Ed.D. Students Tara Tarpey and Drew Fagan to Present at AAAL 2011

| February 22, 2011

Title of Presentation: The Influence of Nonverbal Conduct in Language Learning Environments


Using conversation analysis as a framework, this presentation investigates the range of influence that nonverbal conduct can have on interaction in two second-language education settings: a writing center and an ESL classroom. The significance of nonverbal conduct in conversation analysis has been widely acknowledged, especially given the increasing accessibility of video (Goodwin, 1980; Sacks & Schegloff, 2002). Writing centers and ESL classrooms are considered particularly apt sites for observing the functionality of nonverbal conduct, as they are what Goodwin (2007) calls “embodied participation frameworks.” That is, participants are orienting to “a relevant structure in a consequential environment… one that constitutes the distinctive locus for the work of their [context]” (pp. 57, 59).

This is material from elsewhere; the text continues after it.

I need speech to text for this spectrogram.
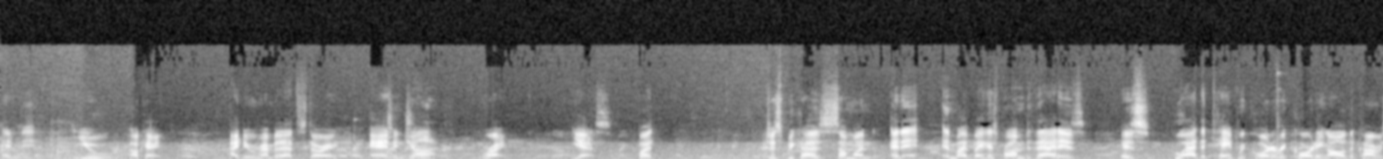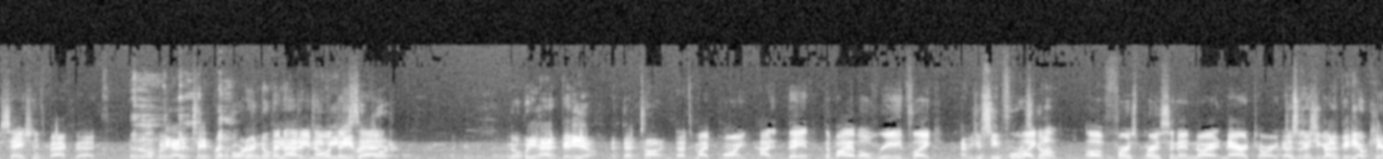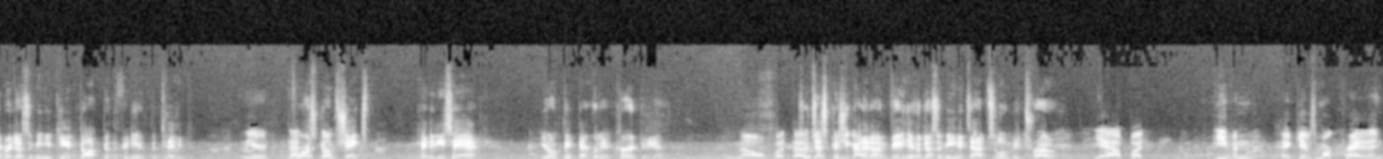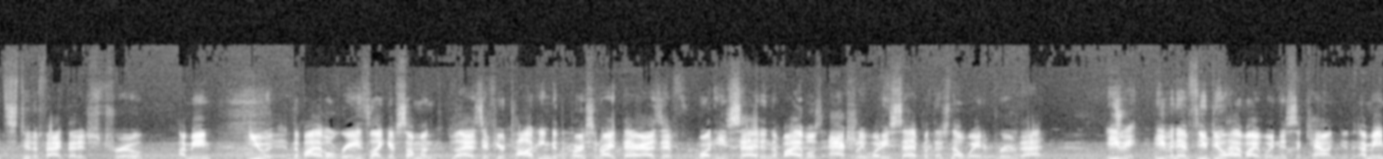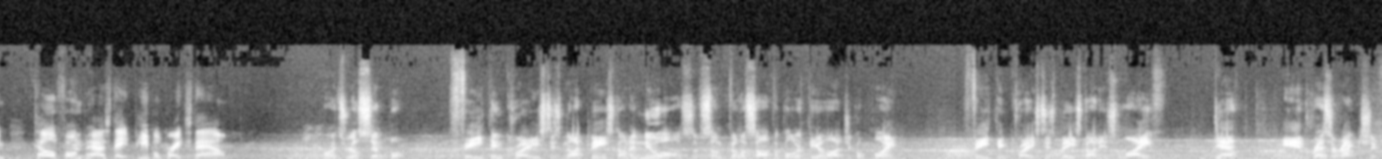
And you okay? I do remember that story. It's in And John. right, yes, but just because someone and and my biggest problem to that is is who had the tape recorder recording all of the conversations back then? Nobody had a tape recorder. Nobody had a you know what DVD recorder. Nobody had video at that time. That's my point. How, they the Bible reads like Haven't you seen Forrest like Gump? A first person and nar- narratory. Just because you got a video camera doesn't mean you can't doctor the video, the tape. You're, that's, Forrest Gump shakes Kennedy's hand. You don't think that really occurred, do you? no, but that's So just because you got it on video doesn't mean it's absolutely true. Yeah, but even it gives more credence to the fact that it's true. I mean, you the Bible reads like if someone as if you're talking to the person right there, as if what he said in the Bible is actually what he said, but there's no way to prove that. Even even if you do have eyewitness account, I mean, telephone past eight people breaks down. Oh, it's real simple. Faith in Christ is not based on a nuance of some philosophical or theological point. Faith in Christ is based on his life, death, and resurrection.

Presenter One investigates the use of gaze as a resource for managing institutional goals in a writing center, demonstrating how one tutor negotiates between the local goal of improving the manuscript and the global goal of improving the writer. To demonstrate this phenomenon, a tutoring session between a native-English speaking peer tutor and native-Spanish speaking tutee will be analyzed.

Presenter 2 examines an ESL teacher’s verbal and nonverbal communication as it affects subsequent student talk. The findings show that when there is a mismatch between the teacher’s verbal instructions for participation and her perceived contradictory nonverbal cues (namely through her eye gaze or body torque) the students tend to respond to the latter.

These findings support the significance for analyzing nonverbal conduct within the realms of language learning as a factor in facilitating or hindering interaction.

Goodwin, C. (1980). Restarts, pauses, and the achievement of a state of mutual gaze at turn-beginning. Sociological Inquiry, 50, 272-302.

Goodwin, C. (2007). Participation, stance, and affect in the organization of activities. Discourse & Society, 18, 53-73.

Sacks, H., & Schegloff, E. A. (2002). Home position. Gesture, 2, 133-146.